ACTION ITEM:
Once the pictures have been excluded, set down each remaining entry word for word.

INPUT:
╭──
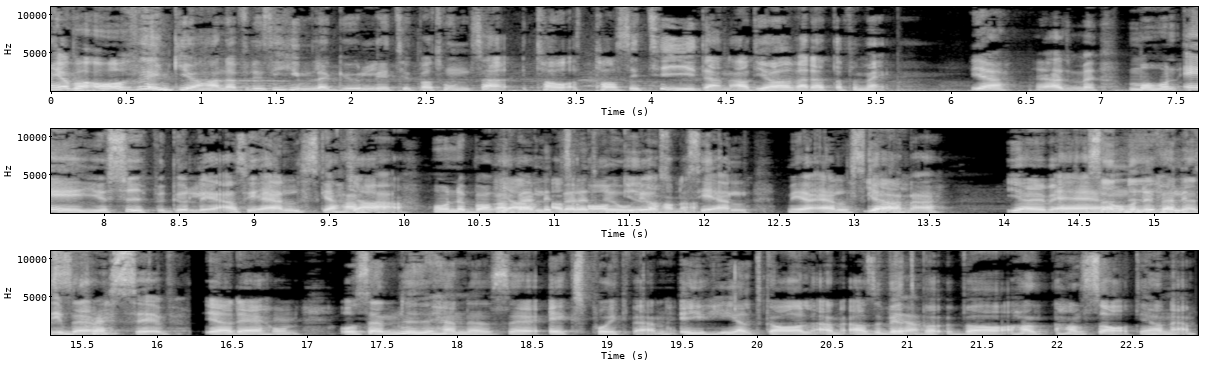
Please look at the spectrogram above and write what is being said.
Jag bara, åh thank you Hanna för det är så himla gulligt typ att hon så här, tar, tar sig tiden att göra detta för mig. Ja, men hon är ju supergullig. Alltså jag älskar Hanna. Ja. Hon är bara Ja, väldigt, alltså väldigt rolig och Hanna. speciell. Men jag älskar Ja. henne. Ja jag vet. Eh, Och sen och hon är väldigt hennes, eh, impressive. Ja det är hon. Och sen nu hennes eh, ex-pojkvän är ju helt galen. Alltså vet Ja. du vad, vad han, han sa till henne?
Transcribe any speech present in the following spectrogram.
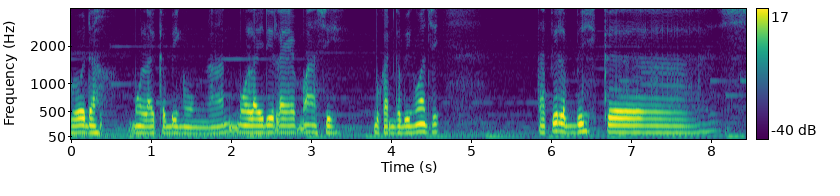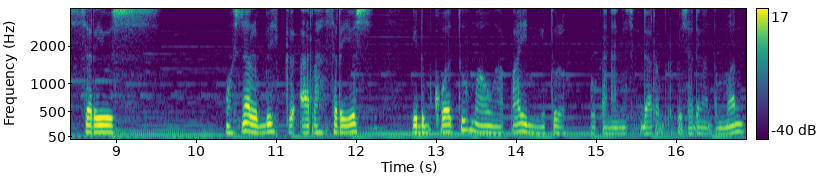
Gue udah mulai kebingungan mulai dilema sih. Bukan kebingungan sih tapi lebih ke serius maksudnya lebih ke arah serius hidup gua tuh mau ngapain gitu loh. Bukan hanya sekedar berpisah dengan teman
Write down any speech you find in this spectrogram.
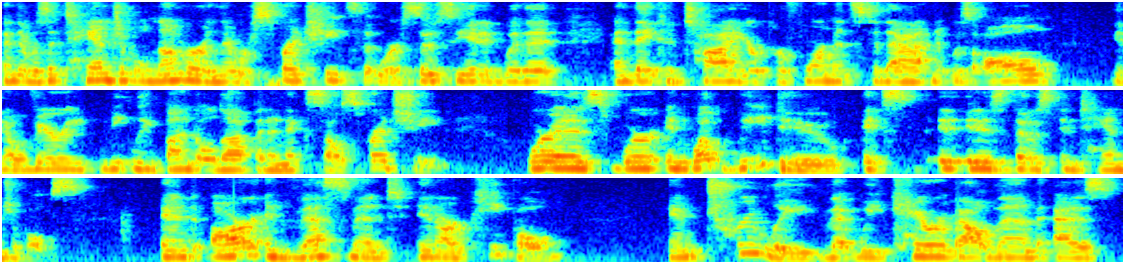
And there was a tangible number, and there were spreadsheets that were associated with it, and they could tie your performance to that. And it was all, you know, very neatly bundled up in an Excel spreadsheet. Whereas we're in what we do, it's it is those intangibles and our investment in our people and truly that we care about them as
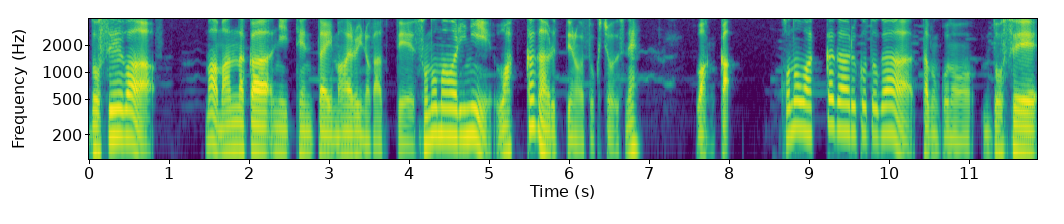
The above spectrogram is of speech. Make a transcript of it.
土星は、まあ真ん中に天体丸いのがあって、その周りに輪っかがあるっていうのが特徴ですね。輪っか。この輪っかがあることが、多分この土星っ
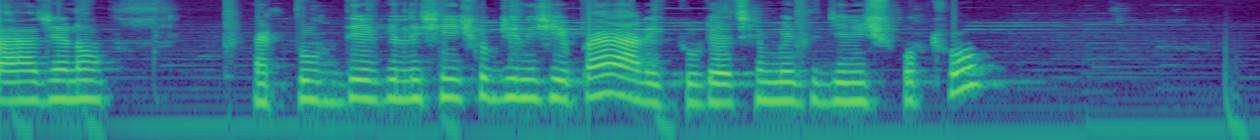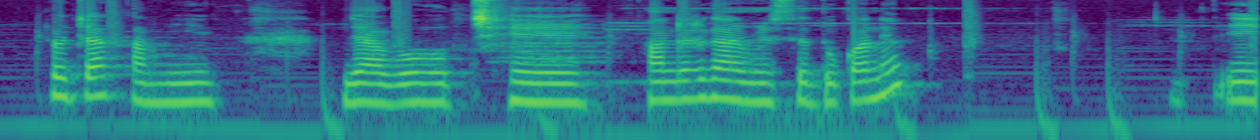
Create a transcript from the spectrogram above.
তারা যেন এক রুট দিয়ে গেলে সেই সব জিনিসই পায়, আর এক রুটে আছে মেয়েদের জিনিসপত্র। তো যাক, আমি যাব হচ্ছে আন্ডার গার্মেন্টসের দোকানে। এই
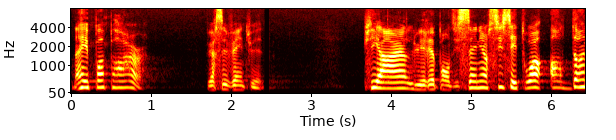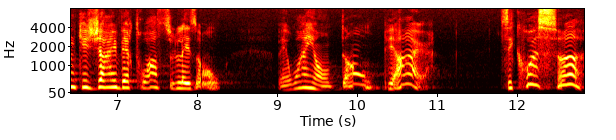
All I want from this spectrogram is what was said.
n'ayez pas peur. Verset 28. Pierre lui répondit, Seigneur, si c'est toi, ordonne que j'aille vers toi sur les eaux. Ben voyons donc, Pierre, c'est quoi ça?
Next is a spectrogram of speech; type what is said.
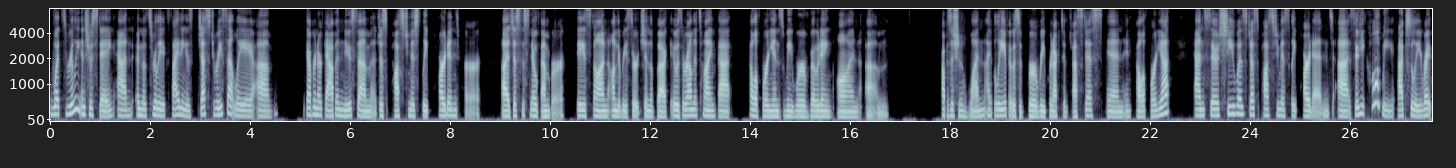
what's really interesting and, and what's really exciting is just recently, um, Governor Gavin Newsom just posthumously pardoned her uh, just this November based on on the research in the book. It was around the time that Californians we were voting on um, Proposition One, I believe it was for reproductive justice in in California, And so she was just posthumously pardoned. Uh, so he called me actually right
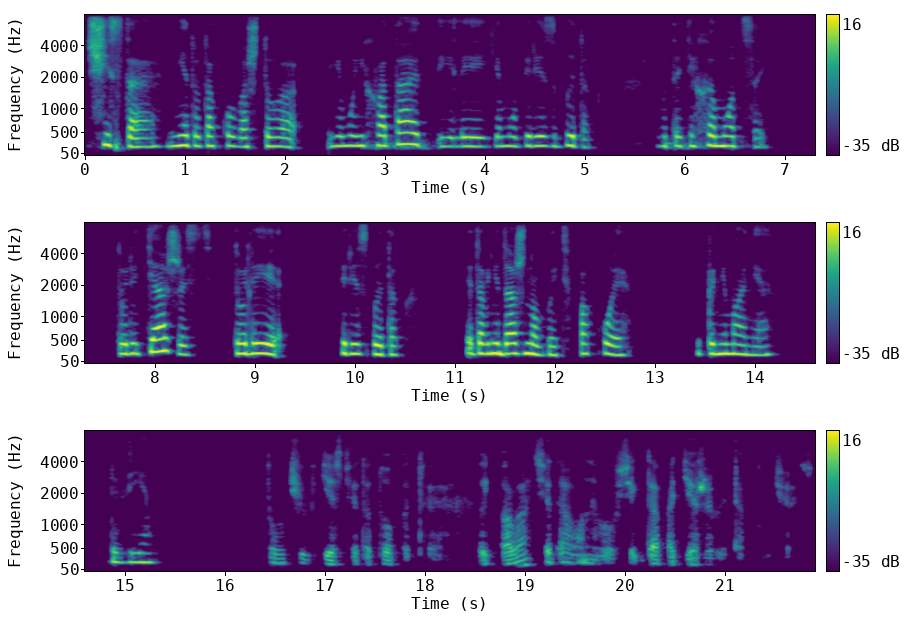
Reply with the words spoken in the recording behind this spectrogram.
чистая. Нету такого, что ему не хватает или ему переизбыток вот этих эмоций. То ли тяжесть, то ли переизбыток. Этого не должно быть. Покоя и понимания любви. Получив в детстве этот опыт э, быть в балансе, да, он его всегда поддерживает, так получается.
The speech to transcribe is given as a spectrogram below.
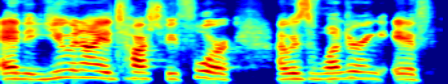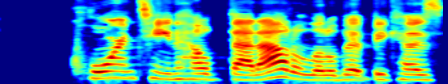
And you and I had talked before, I was wondering if quarantine helped that out a little bit because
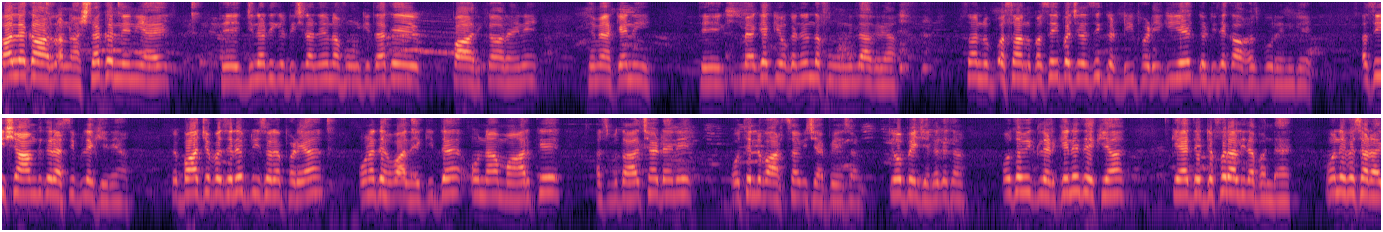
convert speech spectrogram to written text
सी कल घर नाश्ता करने नहीं आए तो जिन्हों की गड्डी चलाते उन्हें फ़ोन किया कि भार घर आए ने तो मैं क्या नहीं तो मैं क्या क्यों? कहते उनका फ़ोन नहीं लग रहा। सानू सानू बस ही बचना सी गड्डी फड़ी गई है गड्डी के कागज़ पूरे नहीं गए असी शाम तक रैसी भलेखी रहे। तो बाद च बचले पुलिस वाले फड़िया उन्होंने हवाले किया उन्हें मार के अस्पताल छड़े ने, उत्थे लवारसा भी छे सन तो भेजे लगे सन। उतो एक लड़के ने देखा कि डफर वाली का बंदा है उन्हें फिर साढ़ा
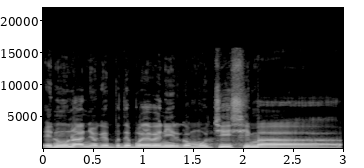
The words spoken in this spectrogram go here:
En un año que te puede venir con muchísima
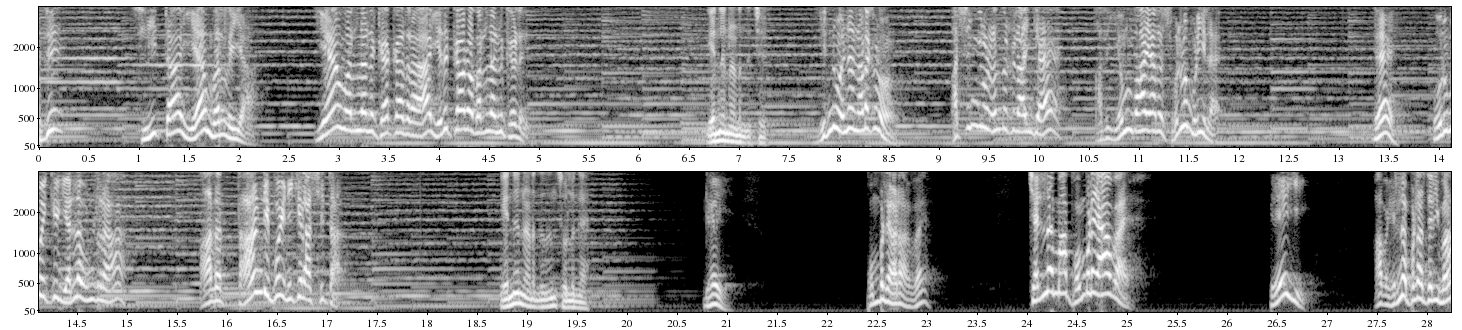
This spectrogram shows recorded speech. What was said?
எது? சீதா ஏன் வரலையா? ஏன் வரலன்னு கேட்காதடா எதுக்காக வரலன்னு கேளு. என்ன நடந்துச்சு? இன்னும் என்ன நடக்கணும்? அசிங்கம் நடந்துருக்கடா இங்க. அது எம் வாயால சொல்ல முடியல. டேய் பொறுமைக்கு எல்லாம் உண்டுறா அதை தாண்டி போய் நிக்கிறா சீதா. என்ன நடந்ததுன்னு சொல்லுங்க. டேய் பொம்பளை ஆடா அவ? செல்லம்மா பொம்பளை ஆவ ஏய் அவ என்ன பண்ணா தெரியுமா?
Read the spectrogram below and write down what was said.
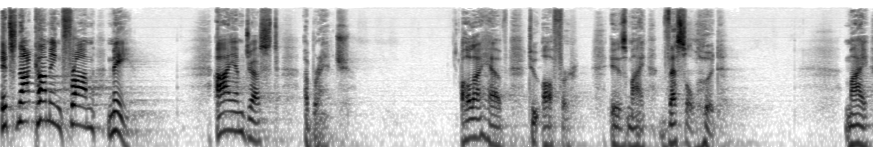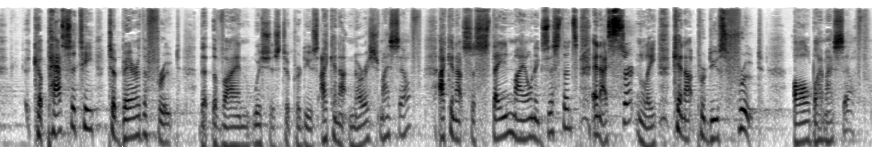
It's not coming from me. I am just a branch. All I have to offer is my vesselhood, my capacity to bear the fruit that the vine wishes to produce. I cannot nourish myself, I cannot sustain my own existence, and I certainly cannot produce fruit all by myself.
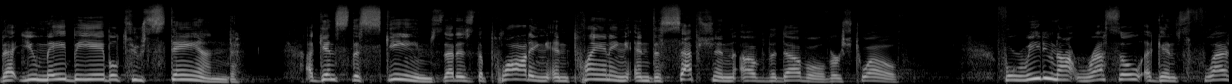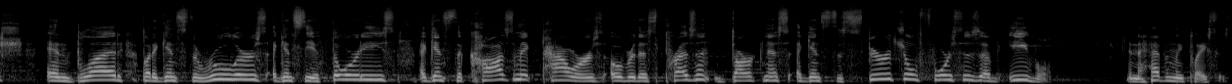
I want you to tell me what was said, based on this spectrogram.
that you may be able to stand against the schemes, that is, the plotting and planning and deception of the devil. Verse 12. For we do not wrestle against flesh and blood, but against the rulers, against the authorities, against the cosmic powers over this present darkness, against the spiritual forces of evil in the heavenly places.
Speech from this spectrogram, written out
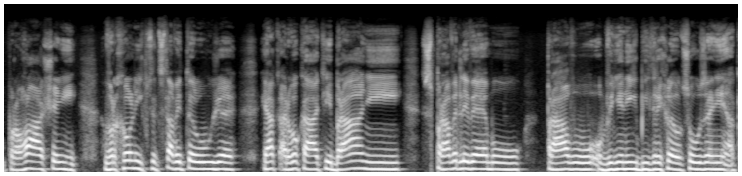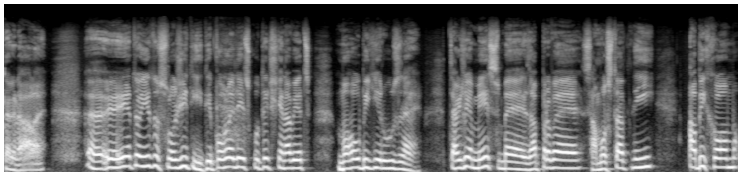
prohlášení vrcholných představitelů, že jak advokáti brání spravedlivému právu obviněných být rychle odsouzeni a tak dále. Eh, je to, je to složitý. Ty pohledy skutečně na věc mohou být i různé. Takže my jsme zaprvé samostatní, abychom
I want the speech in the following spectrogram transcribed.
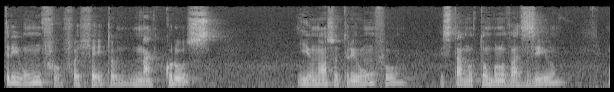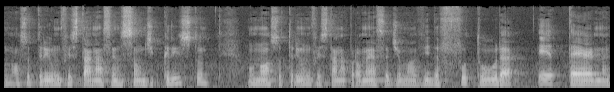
triunfo foi feito na cruz e o nosso triunfo está no túmulo vazio, o nosso triunfo está na ascensão de Cristo o nosso triunfo está na promessa de uma vida futura, eterna,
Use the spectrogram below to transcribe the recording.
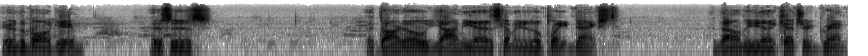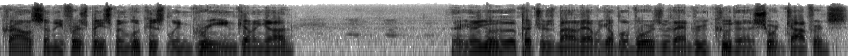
here in the ball game. This is Eduardo Yanez coming to the plate next. And now the uh, catcher Grant Krause and the first baseman Lucas Green coming on. They're going to go to the pitcher's mound and have a couple of words with Andrew Kuda, a short conference.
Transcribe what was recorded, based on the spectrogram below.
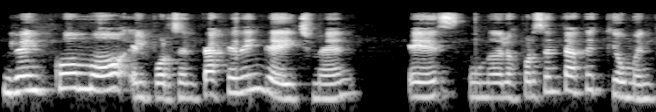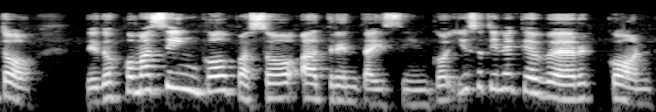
Y ven cómo el porcentaje de engagement es uno de los porcentajes que aumentó de 2,5 pasó a 35. Y eso tiene que ver con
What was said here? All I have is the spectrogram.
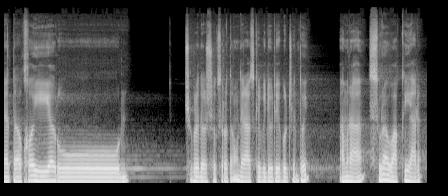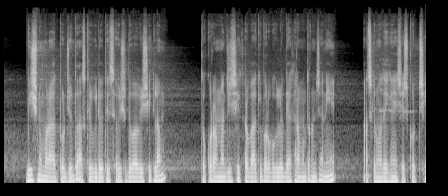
يتخيرون সুপ্রিয় দর্শক শ্রোতা আমাদের আজকের ভিডিওটি এ পর্যন্তই আমরা সুরা ওয়াকিয়ার বিশ নম্বর আয়াত পর্যন্ত আজকের ভিডিওতে সহিষ্ণুভাবে শিখলাম তো কোরআন মাজি শেখার বাকি পর্বগুলো দেখার আমন্ত্রণ জানিয়ে আজকের মধ্যে এখানে শেষ করছি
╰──
SOLUTION FOR THIS EXERCISE:
Please look at the spectrogram above and write what is being said.
Jag bara, åh thank you Hanna för det är så himla gulligt typ att hon så här, tar, tar sig tiden att göra detta för mig. Ja, men hon är ju supergullig. Alltså jag älskar Hanna. Ja. Hon är bara Ja, väldigt, alltså väldigt rolig och Hanna. speciell. Men jag älskar Ja. henne. Ja jag vet. Eh, Och sen och hon är väldigt hennes, eh, impressive. Ja det är hon. Och sen nu hennes eh, ex-pojkvän är ju helt galen. Alltså vet Ja. du vad, vad han, han sa till henne?
Transcribe any speech present in the following spectrogram.
Gue udah mulai kebingungan mulai dilema sih. Bukan kebingungan sih tapi lebih ke serius maksudnya lebih ke arah serius hidup gua tuh mau ngapain gitu loh. Bukan hanya sekedar berpisah dengan teman
Write down any speech you find in this spectrogram.
And there was a tangible number, and there were spreadsheets that were associated with it, and they could tie your performance to that. And it was all, you know, very neatly bundled up in an Excel spreadsheet. Whereas we're in what we do, it's it is those intangibles and our investment in our people and truly that we care about them as
The above spectrogram is of speech. Make a transcript of it.
土星は、まあ真ん中に天体丸いのがあって、その周りに輪っかがあるっていうのが特徴ですね。輪っか。この輪っかがあることが、多分この土星っ
Create a transcript from the spectrogram above.
তারা যেন এক রুট দিয়ে গেলে সেই সব জিনিসই পায়, আর এক রুটে আছে মেয়েদের জিনিসপত্র। তো যাক, আমি যাব হচ্ছে আন্ডার গার্মেন্টসের দোকানে। এই
All I want from this spectrogram is what was said.
n'ayez pas peur. Verset 28. Pierre lui répondit, Seigneur, si c'est toi, ordonne que j'aille vers toi sur les eaux. Ben voyons donc, Pierre, c'est quoi ça?
Next is a spectrogram of speech; type what is said.
what's really interesting and, and what's really exciting is just recently, um, Governor Gavin Newsom just posthumously pardoned her uh, just this November based on on the research in the book. It was around the time that Californians we were voting on um, Proposition One, I believe it was for reproductive justice in in California, And so she was just posthumously pardoned. Uh, so he called me actually right
Reply with the words spoken in the recording behind this spectrogram.
чистая. Нету такого, что ему не хватает или ему переизбыток вот этих эмоций. То ли тяжесть, то ли переизбыток. Этого не должно быть. Покоя и понимания любви. Получив в детстве этот опыт э, быть в балансе, да, он его всегда поддерживает, так получается.
The speech to transcribe is given as a spectrogram below.
And you and I had talked before, I was wondering if quarantine helped that out a little bit because
convert speech spectrogram to written text
सी कल घर नाश्ता करने नहीं आए तो जिन्हों की गड्डी चलाते उन्हें फ़ोन किया कि भार घर आए ने तो मैं क्या नहीं तो मैं क्या क्यों? कहते उनका फ़ोन नहीं लग रहा। सानू सानू बस ही बचना सी गड्डी फड़ी गई है गड्डी के कागज़ पूरे नहीं गए असी शाम तक रैसी भलेखी रहे। तो बाद च बचले पुलिस वाले फड़िया उन्होंने हवाले किया उन्हें मार के अस्पताल छड़े ने, उत्थे लवारसा भी छे सन तो भेजे लगे सन। उतो एक लड़के ने देखा कि डफर वाली का बंदा है उन्हें फिर साढ़ा
The words spoken in this spectrogram go here:
En un año que te puede venir con muchísima
This spectrogram shows recorded speech. What was said?
எது? சீதா ஏன் வரலையா? ஏன் வரலன்னு கேட்காதடா எதுக்காக வரலன்னு கேளு. என்ன நடந்துச்சு? இன்னும் என்ன நடக்கணும்? அசிங்கம் நடந்துருக்கடா இங்க. அது எம் வாயால சொல்ல முடியல. டேய் பொறுமைக்கு எல்லாம் உண்டுறா அதை தாண்டி போய் நிக்கிறா சீதா. என்ன நடந்ததுன்னு சொல்லுங்க. டேய் பொம்பளை ஆடா அவ? செல்லம்மா பொம்பளை ஆவ ஏய் அவ என்ன பண்ணா தெரியுமா?
Read the spectrogram below and write down what was said.
It's not coming from me. I am just a branch. All I have to offer is my vesselhood, my capacity to bear the fruit that the vine wishes to produce. I cannot nourish myself, I cannot sustain my own existence, and I certainly cannot produce fruit all by myself.
I want you to tell me what was said, based on this spectrogram.
that you may be able to stand against the schemes, that is, the plotting and planning and deception of the devil. Verse 12. For we do not wrestle against flesh and blood, but against the rulers, against the authorities, against the cosmic powers over this present darkness, against the spiritual forces of evil in the heavenly places.
Speech from this spectrogram, written out
prohlášení vrcholných představitelů, že jak advokáti brání spravedlivému právu obviněných být rychle odsouzeni a tak dále. Eh, je to, je to složitý. Ty pohledy skutečně na věc mohou být i různé. Takže my jsme zaprvé samostatní, abychom
I want the speech in the following spectrogram transcribed.
triunfo foi feito na cruz e o nosso triunfo está no túmulo vazio, o nosso triunfo está na ascensão de Cristo o nosso triunfo está na promessa de uma vida futura, eterna,
Use the spectrogram below to transcribe the recording.
here in the ball game. This is Eduardo Yanez coming to the plate next. And now the uh, catcher Grant Krause and the first baseman Lucas Green coming on. They're going to go to the pitcher's mound and have a couple of words with Andrew Kuda, a short conference.
Transcribe what was recorded, based on the spectrogram below.
Y ven cómo el porcentaje de engagement es uno de los porcentajes que aumentó de 2,5 pasó a 35. Y eso tiene que ver con
What was said here? All I have is the spectrogram.
يتخيرون সুপ্রিয় দর্শক শ্রোতা আমাদের আজকের ভিডিওটি এ পর্যন্তই আমরা সুরা ওয়াকিয়ার বিশ নম্বর আয়াত পর্যন্ত আজকের ভিডিওতে সহিষ্ণুভাবে শিখলাম তো কোরআন মাজি শেখার বাকি পর্বগুলো দেখার আমন্ত্রণ জানিয়ে আজকের মধ্যে এখানে শেষ করছি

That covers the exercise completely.